As my thinking on the issue develops, I am beginning to regard the new clause as much more sinister than even my hon. Friends have suggested so far. It is taking on ever wider ramifications, with ever more powers that are less and less specified. I wonder whether there is any limit to the possible effects and impact on business that might flow from the new clause and the regulations that will underpin it, with or without consultation. That is another issue that the Minister must explain.

I am sure that some of my hon. Friends will want to dwell on subsection (6) in detail, so I shall pass over it and, for the sake of brevity, I shall skip quickly to subsection (8). It says:

Regulations under this section shall be made by the Treasury with the concurrence of the Secretary of State. The whole game is almost entirely given away. This is yet another Treasury matter. We do not often have that set out for us in black and white and in such unequivocal terms, but it says so here. If my reading of the subsection is correct—I hope to get the agreement of my hon. Friend the Member for Altrincham and Sale, West (Mr. Brady) on it—it says that the Treasury will make the regulations, with the concurrence of the Secretary of State. The Treasury is very kind and generous to allow some consultation with the Secretary of State—uncharacteristically so—but concurrence is all that it will be. Or does the subsection mean that the Treasury will not be allowed to act without the explicit agreement of the Secretary of State? Is that what "concurrence" means? I should like the Minister to clarify that when he winds up this little debate. Will the Treasury merely consult the Secretary of State but have the final word, or does the word "concurrence" mean—this is a crucial difference—that the explicit agreement of the Secretary of State will be required before the Treasury can impose what it wants by regulation?

We are dealing with the relationship between Departments after the consultation process has taken place—if there is one—when we are ready for the regulations under the section to be made, apparently driven by the Treasury, not the Department. I am grateful to the Minister for showing his hand in the drafting of the new clause. The Treasury will decide. The Secretary of State's role is not properly defined. We ought to know a lot more about that.

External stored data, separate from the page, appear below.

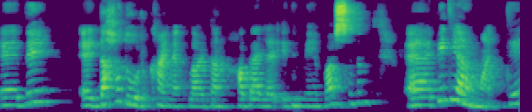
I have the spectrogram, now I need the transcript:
E, ve daha doğru kaynaklardan haberler edinmeye başladım. E, bir diğer madde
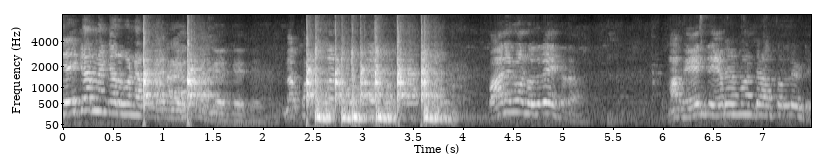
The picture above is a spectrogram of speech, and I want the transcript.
జయకారణం నా పాని బాగానే వదిలే ఇక్కడ. మాకు ఏం చేయమంటే అతలేడు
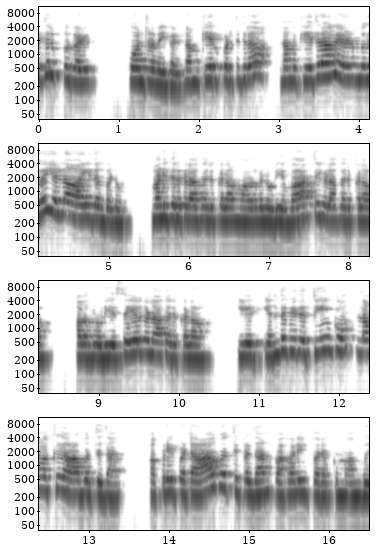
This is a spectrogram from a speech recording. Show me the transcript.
எதிர்ப்புகள் போன்றவைகள் நமக்கு ஏற்படுத்துகிற நமக்கு எதிராக எழும்புகிற எல்லா ஆயுதங்களும் மனிதர்களாக இருக்கலாம் அவர்களுடைய வார்த்தைகளாக இருக்கலாம் அவர்களுடைய செயல்களாக இருக்கலாம். எந்தவித தீங்கும் நமக்கு ஆபத்து தான் அப்படிப்பட்ட ஆபத்துகள் தான் பகலில் பறக்கும் அம்பு.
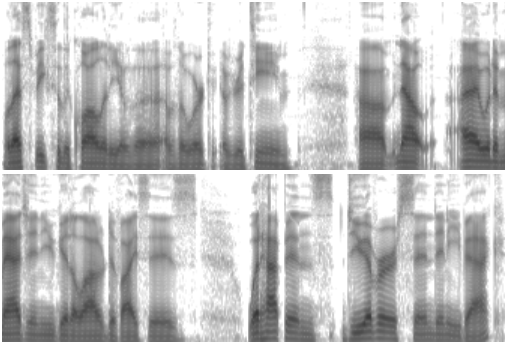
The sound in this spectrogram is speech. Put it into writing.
well, that speaks to the quality of the of the work of your team. Um, now, I would imagine you get a lot of devices. What happens? Do you ever send any back?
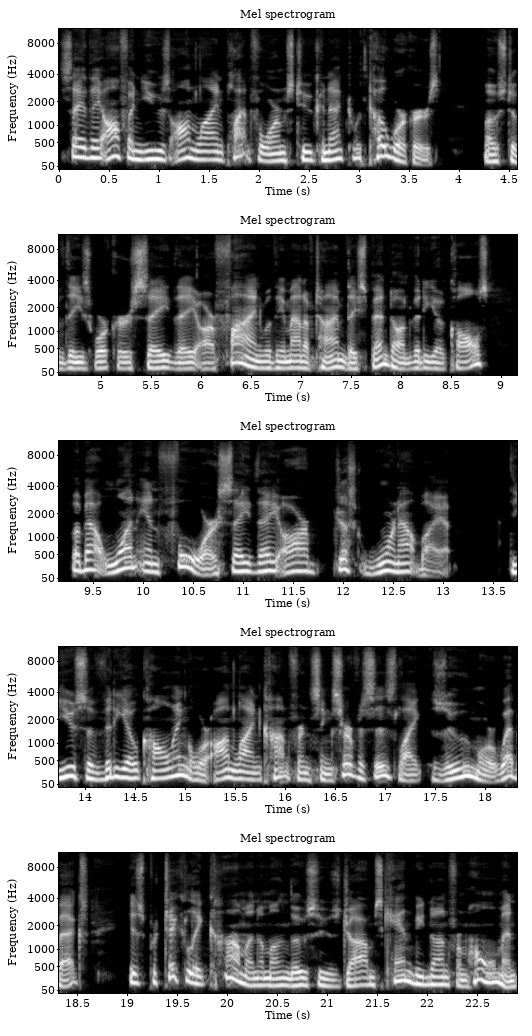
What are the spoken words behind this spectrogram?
say they often use online platforms to connect with coworkers. Most of these workers say they are fine with the amount of time they spend on video calls, but about one in four say they are just worn out by it. The use of video calling or online conferencing services like Zoom or WebEx is particularly common among those whose jobs can be done from home and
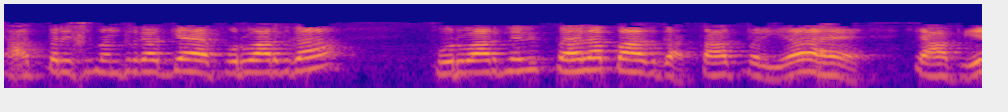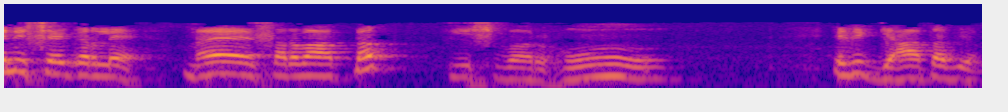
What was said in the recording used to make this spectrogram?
तात्पर्य इस मंत्र का क्या है? पूर्वार्ध का? पूर्वार्ध में भी पहला पाद का तात्पर्य यह है कि आप ये निश्चय कर ले, मैं सर्वात्मक ईश्वर हूँ। यदि ज्ञातव्य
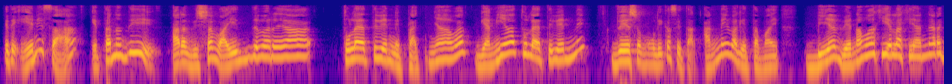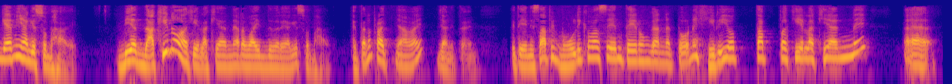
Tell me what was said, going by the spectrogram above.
ඉතින් ඒ නිසා එතනදී අර විෂ වෛද්‍යවරයා තුල ඇති වෙන්නේ ප්‍රඥාවක්, ගැමියා තුල ඇති වෙන්නේ ද්වේෂ මූලික සිතක්. අන්න ඒ වගේ තමයි බිය වෙනවා කියලා කියන්නේ අර ගැමියාගේ ස්වභාවය. බිය දකින්නවා කියලා කියන්නේ අර වෛද්‍යවරයාගේ ස්වභාවය. එතන ප්‍රඥාවයි ජනිත වෙන්නේ. ඉතින් ඒ නිසා අපි මූලික වශයෙන් තේරුම් ගන්නට ඕනේ හිරියොත්ප්ප කියලා කියන්නේ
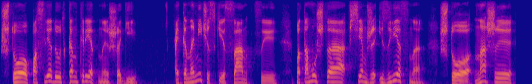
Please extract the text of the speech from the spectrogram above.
что последуют конкретные шаги, экономические санкции, потому что всем же известно, что наши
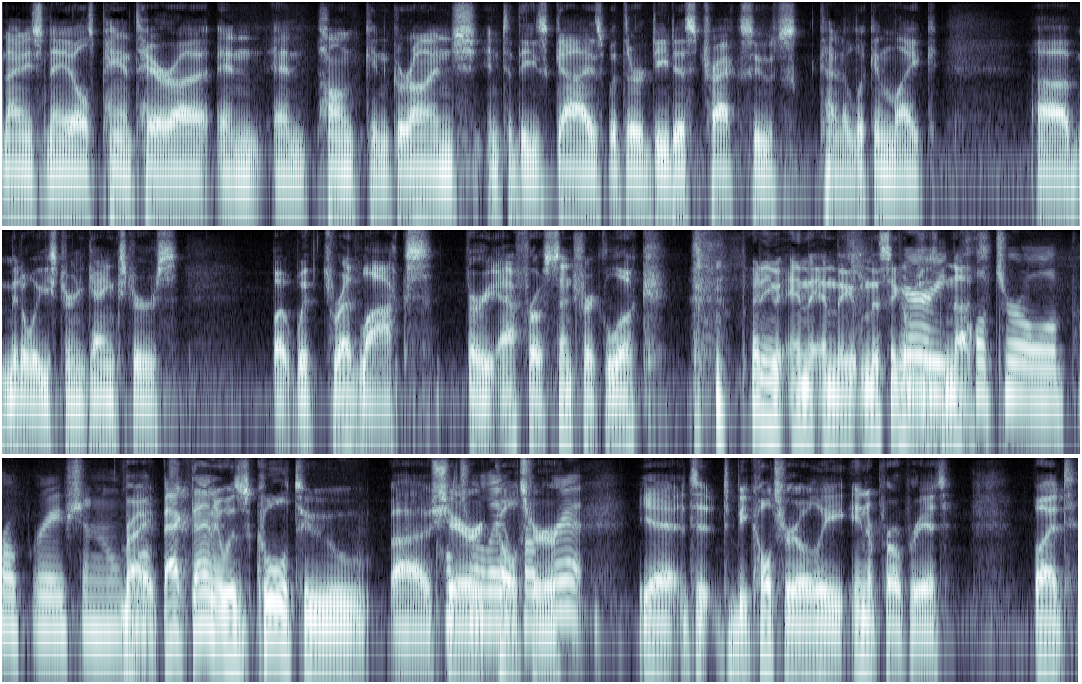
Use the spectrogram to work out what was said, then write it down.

The main point that I wanted to make in my few remarks was on subsection (9). The new clause was already worrying, but it now gets a lot more worrying. To put the matter on the record and for the benefit of the House, I shall read the subsection. It says: If, on any modification of the statutory provisions relating to income tax it appears to the Treasury to be expedient to modify any of the preceding provisions of this section for the purpose of assimilating the law relating to income tax and the law relating to contributions under this Part of this Act, the Treasury may with the concurrence of the Secretary of State by order make such modifications of the preceding provisions of this section as the Treasury think appropriate for that purpose. Surely that is the mother and father of all Henry VIII clauses.

Mr. Duncan Smith

My right hon. Friend has been here longer than I have and knows more about such issues. Does he agree that subsection (9) is very wide ranging—it is the widest ranging provision that I have seen in legislation—empowering the Treasury to do anything that it wants at any time with only the concurrence of another Minister? Does he find that remarkable?

Mr. Forth

It is not just remarkable. It is appalling and insulting to the House of Commons that we should have—